__TASK DETAILS__. All entries are to be repeated exactly as shown below.

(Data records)
■ ■ ■

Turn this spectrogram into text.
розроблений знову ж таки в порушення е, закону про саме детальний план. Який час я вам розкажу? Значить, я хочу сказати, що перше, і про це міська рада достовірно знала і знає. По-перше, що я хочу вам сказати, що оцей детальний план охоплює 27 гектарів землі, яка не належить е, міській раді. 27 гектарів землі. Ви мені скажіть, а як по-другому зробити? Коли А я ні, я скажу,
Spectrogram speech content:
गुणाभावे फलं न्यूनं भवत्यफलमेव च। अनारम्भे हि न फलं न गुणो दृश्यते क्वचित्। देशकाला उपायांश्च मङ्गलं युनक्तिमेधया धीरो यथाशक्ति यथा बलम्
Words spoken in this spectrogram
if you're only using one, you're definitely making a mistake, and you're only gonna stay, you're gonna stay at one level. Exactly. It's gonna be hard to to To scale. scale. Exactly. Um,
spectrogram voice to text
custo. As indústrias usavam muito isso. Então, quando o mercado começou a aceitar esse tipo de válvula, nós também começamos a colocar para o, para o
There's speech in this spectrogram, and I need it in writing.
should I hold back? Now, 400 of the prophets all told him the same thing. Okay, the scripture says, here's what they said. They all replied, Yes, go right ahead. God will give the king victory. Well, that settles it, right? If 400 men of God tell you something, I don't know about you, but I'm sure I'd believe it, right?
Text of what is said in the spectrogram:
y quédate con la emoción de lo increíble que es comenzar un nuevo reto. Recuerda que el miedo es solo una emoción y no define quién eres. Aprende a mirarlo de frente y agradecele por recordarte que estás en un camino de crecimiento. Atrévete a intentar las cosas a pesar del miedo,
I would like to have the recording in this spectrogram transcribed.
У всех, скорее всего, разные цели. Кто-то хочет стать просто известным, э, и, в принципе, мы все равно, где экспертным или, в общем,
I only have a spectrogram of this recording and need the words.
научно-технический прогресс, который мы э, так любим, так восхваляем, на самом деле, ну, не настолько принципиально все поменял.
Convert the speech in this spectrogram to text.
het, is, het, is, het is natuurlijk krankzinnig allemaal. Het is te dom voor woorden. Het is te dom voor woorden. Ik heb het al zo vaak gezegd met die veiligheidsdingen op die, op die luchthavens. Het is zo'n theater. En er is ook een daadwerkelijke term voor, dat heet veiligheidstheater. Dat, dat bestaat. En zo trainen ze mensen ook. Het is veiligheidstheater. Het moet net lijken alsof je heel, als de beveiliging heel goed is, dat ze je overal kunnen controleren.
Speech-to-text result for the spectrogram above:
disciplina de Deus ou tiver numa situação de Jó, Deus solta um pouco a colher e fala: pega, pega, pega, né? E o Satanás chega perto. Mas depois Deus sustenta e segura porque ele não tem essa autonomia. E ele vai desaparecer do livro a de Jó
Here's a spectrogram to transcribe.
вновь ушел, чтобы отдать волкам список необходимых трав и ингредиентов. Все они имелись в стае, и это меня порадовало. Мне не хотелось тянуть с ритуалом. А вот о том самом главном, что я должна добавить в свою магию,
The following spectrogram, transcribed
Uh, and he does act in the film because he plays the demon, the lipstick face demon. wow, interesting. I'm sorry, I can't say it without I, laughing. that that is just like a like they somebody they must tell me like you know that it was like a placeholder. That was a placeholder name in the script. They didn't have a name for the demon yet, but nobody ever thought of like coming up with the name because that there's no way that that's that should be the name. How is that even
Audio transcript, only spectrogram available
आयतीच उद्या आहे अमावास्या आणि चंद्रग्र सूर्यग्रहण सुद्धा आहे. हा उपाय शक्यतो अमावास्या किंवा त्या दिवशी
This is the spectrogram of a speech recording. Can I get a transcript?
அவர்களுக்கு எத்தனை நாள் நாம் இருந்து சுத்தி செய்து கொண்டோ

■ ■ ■

__ANSWER BOX__.
Turn this spectrogram into text.
розроблений знову ж таки в порушення е, закону про саме детальний план. Який час я вам розкажу? Значить, я хочу сказати, що перше, і про це міська рада достовірно знала і знає. По-перше, що я хочу вам сказати, що оцей детальний план охоплює 27 гектарів землі, яка не належить е, міській раді. 27 гектарів землі. Ви мені скажіть, а як по-другому зробити? Коли А я ні, я скажу,
Spectrogram speech content:
गुणाभावे फलं न्यूनं भवत्यफलमेव च। अनारम्भे हि न फलं न गुणो दृश्यते क्वचित्। देशकाला उपायांश्च मङ्गलं युनक्तिमेधया धीरो यथाशक्ति यथा बलम्
Words spoken in this spectrogram
if you're only using one, you're definitely making a mistake, and you're only gonna stay, you're gonna stay at one level. Exactly. It's gonna be hard to to To scale. scale. Exactly. Um,
spectrogram voice to text
custo. As indústrias usavam muito isso. Então, quando o mercado começou a aceitar esse tipo de válvula, nós também começamos a colocar para o, para o
There's speech in this spectrogram, and I need it in writing.
should I hold back? Now, 400 of the prophets all told him the same thing. Okay, the scripture says, here's what they said. They all replied, Yes, go right ahead. God will give the king victory. Well, that settles it, right? If 400 men of God tell you something, I don't know about you, but I'm sure I'd believe it, right?
Text of what is said in the spectrogram:
y quédate con la emoción de lo increíble que es comenzar un nuevo reto. Recuerda que el miedo es solo una emoción y no define quién eres. Aprende a mirarlo de frente y agradecele por recordarte que estás en un camino de crecimiento. Atrévete a intentar las cosas a pesar del miedo,
I would like to have the recording in this spectrogram transcribed.
У всех, скорее всего, разные цели. Кто-то хочет стать просто известным, э, и, в принципе, мы все равно, где экспертным или, в общем,
I only have a spectrogram of this recording and need the words.
научно-технический прогресс, который мы э, так любим, так восхваляем, на самом деле, ну, не настолько принципиально все поменял.
Convert the speech in this spectrogram to text.
het, is, het, is, het is natuurlijk krankzinnig allemaal. Het is te dom voor woorden. Het is te dom voor woorden. Ik heb het al zo vaak gezegd met die veiligheidsdingen op die, op die luchthavens. Het is zo'n theater. En er is ook een daadwerkelijke term voor, dat heet veiligheidstheater. Dat, dat bestaat. En zo trainen ze mensen ook. Het is veiligheidstheater. Het moet net lijken alsof je heel, als de beveiliging heel goed is, dat ze je overal kunnen controleren.
Speech-to-text result for the spectrogram above:
disciplina de Deus ou tiver numa situação de Jó, Deus solta um pouco a colher e fala: pega, pega, pega, né? E o Satanás chega perto. Mas depois Deus sustenta e segura porque ele não tem essa autonomia. E ele vai desaparecer do livro a de Jó
Here's a spectrogram to transcribe.
вновь ушел, чтобы отдать волкам список необходимых трав и ингредиентов. Все они имелись в стае, и это меня порадовало. Мне не хотелось тянуть с ритуалом. А вот о том самом главном, что я должна добавить в свою магию,
The following spectrogram, transcribed
Uh, and he does act in the film because he plays the demon, the lipstick face demon. wow, interesting. I'm sorry, I can't say it without I, laughing. that that is just like a like they somebody they must tell me like you know that it was like a placeholder. That was a placeholder name in the script. They didn't have a name for the demon yet, but nobody ever thought of like coming up with the name because that there's no way that that's that should be the name. How is that even
Audio transcript, only spectrogram available
आयतीच उद्या आहे अमावास्या आणि चंद्रग्र सूर्यग्रहण सुद्धा आहे. हा उपाय शक्यतो अमावास्या किंवा त्या दिवशी
This is the spectrogram of a speech recording. Can I get a transcript?
அவர்களுக்கு எத்தனை நாள் நாம் இருந்து சுத்தி செய்து கொண்டோ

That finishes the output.